Enbridge to lay off 50 workers in Twin Ports
Enbridge Inc. reported Wednesday that it is laying off 5 percent of its workforce after an organizational review -- including about 50 employees in the Twin Ports.In total, the oil pipeline company said the cuts will total 530 people, affecting 3...
Enbridge Inc. reported Wednesday that it is laying off 5 percent of its workforce after an organizational review - including about 50 employees in the Twin Ports.
In total, the oil pipeline company said the cuts will total 530 people, affecting 370 positions in Canada and 160 in the United States.
Enbridge spokesman Michael Barnes provided the News Tribune with a statement saying the workforce reduction is a “difficult step” after the organizational review that was launched in the first quarter of 2016.
“Throughout this process, Enbridge is committed to treating people fairly and with respect,” he said. “We are providing support to those leaving the company, as well as those who remain.”
The review “focused on what we need to do to achieve our strategy of growth and diversification, enhance our competitiveness, and allow us to capitalize on opportunities now and into the future,” the company said.

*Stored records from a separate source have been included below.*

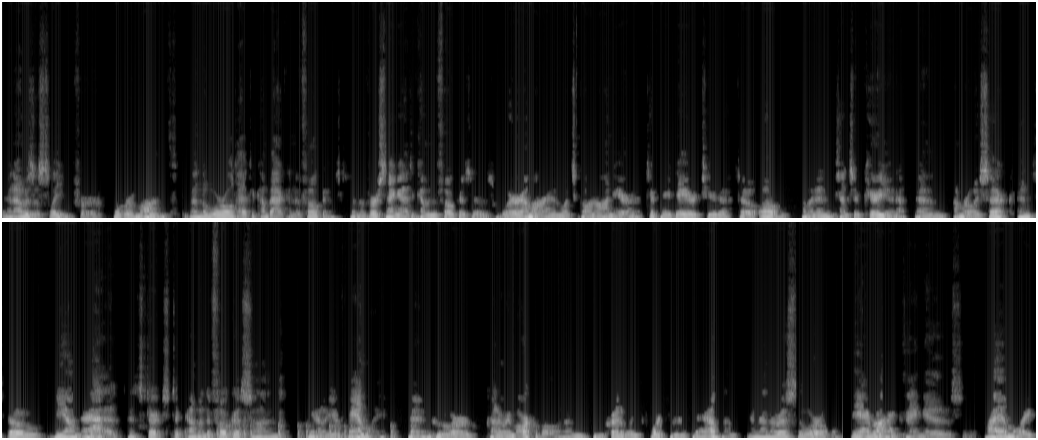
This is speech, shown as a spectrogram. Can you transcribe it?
and I was asleep for over a month, then the world had to come back into focus. And the first thing I had to come into focus is where am I and what's going on here? And it took me a day or two to go, oh, I'm in an intensive care unit and I'm really sick. And so beyond that, it starts to come into focus on, you know, your family uh, who are kind of remarkable and I'm incredibly fortunate to have them. And then the rest of the world. The ironic thing is I am like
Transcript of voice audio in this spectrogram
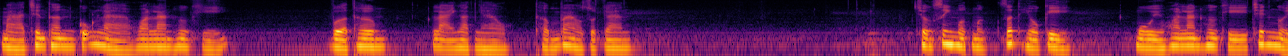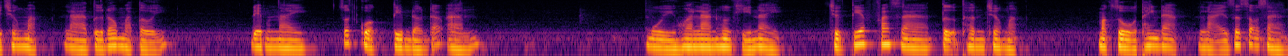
mà trên thân cũng là hoa lan hương khí. Vừa thơm, Lại ngạt ngào, Thấm vào ruột gan. Trường sinh một mực rất hiếu kỳ. Mùi hoa lan hương khí trên người trương mặc Là từ đâu mà tới? Đêm nay, Rốt cuộc tìm được đáp án. Mùi hoa lan hương khí này Trực tiếp phát ra tự thân trương mặc. Mặc dù thanh đạm lại rất rõ ràng,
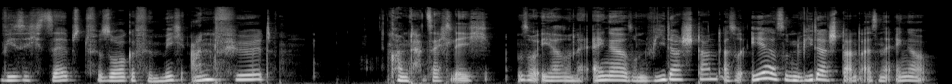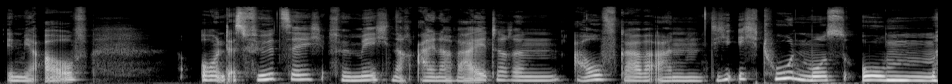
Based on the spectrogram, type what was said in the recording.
wie sich Selbstfürsorge für mich anfühlt, kommt tatsächlich so eher so eine Enge, so ein Widerstand, also eher so ein Widerstand als eine Enge in mir auf. Und es fühlt sich für mich nach einer weiteren Aufgabe an, die ich tun muss, um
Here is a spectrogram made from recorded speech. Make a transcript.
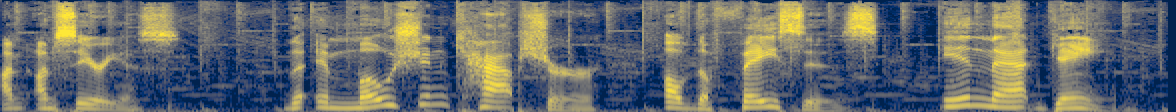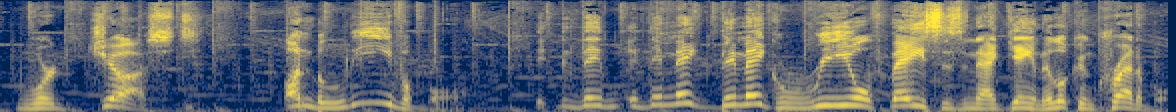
I'm I'm serious. The emotion capture of the faces in that game were just unbelievable. They they make they make real faces in that game. They look incredible.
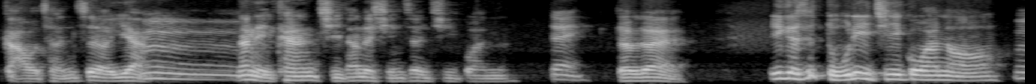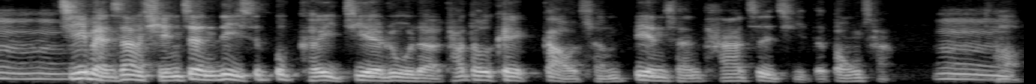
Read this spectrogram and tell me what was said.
搞成这样，嗯，那你看其他的行政机关呢？对，对不对？一个是独立机关哦，嗯嗯，基本上行政力是不可以介入的，他都可以搞成变成他自己的东厂，嗯，好、哦，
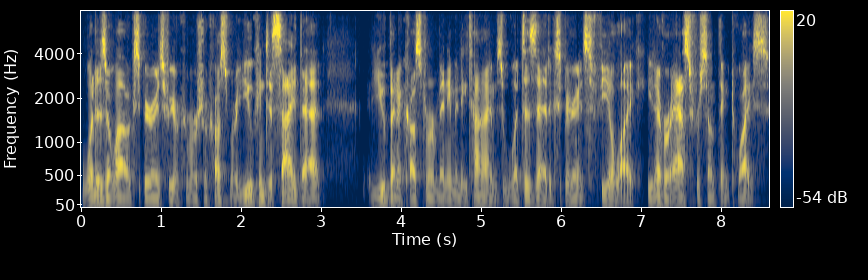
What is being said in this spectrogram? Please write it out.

Calgary, Alberta-based Enbridge said the review and the job cuts are not related to the company's $28 billion acquisition of Canadian pipeline operator Spectra Energy Corp., which Enbridge announced in September.
The cut is not the first employee reduction by Enbridge since oil prices fell into a two-year slump. Last November, Enbridge cut 5 percent of its workforce, which at the time represented about 500 positions in Canada and the United States, as well as 100 unfilled positions. Those layoffs included about 40 employees in Enbridge’s Twin Ports operations, Minnesota Public Radio reported.
Tens of thousands of jobs have been lost in both the Canadian and U.S. oil and gas sector since prices crashed in mid-2014.
Earlier this year Enbridge halted plans for its divisive Sandpiper pipeline that would bring Bakken oil from North Dakota across Minnesota to Superior. Enbridge cited market conditions and regulatory delays when it announced the move.
Environmental groups were active in opposing the project, and the Minnesota Public Utilities Commission last year voted to suspend its approval of a key permit for Sandpiper after the state Court of Appeals ruled that the PUC erred in not conducting a comprehensive environmental review before granting the pipeline a so-called "certificate of need."
In August, a month before announcing Sandpiper's delay, Enbridge said it was buying a stake in the contentious Dakota Access pipeline, which has come under scrutiny as Native American tribes across the nation have gathered to protest on the Standing Rock Reservation in North Dakota.
Reuters contributed to this report.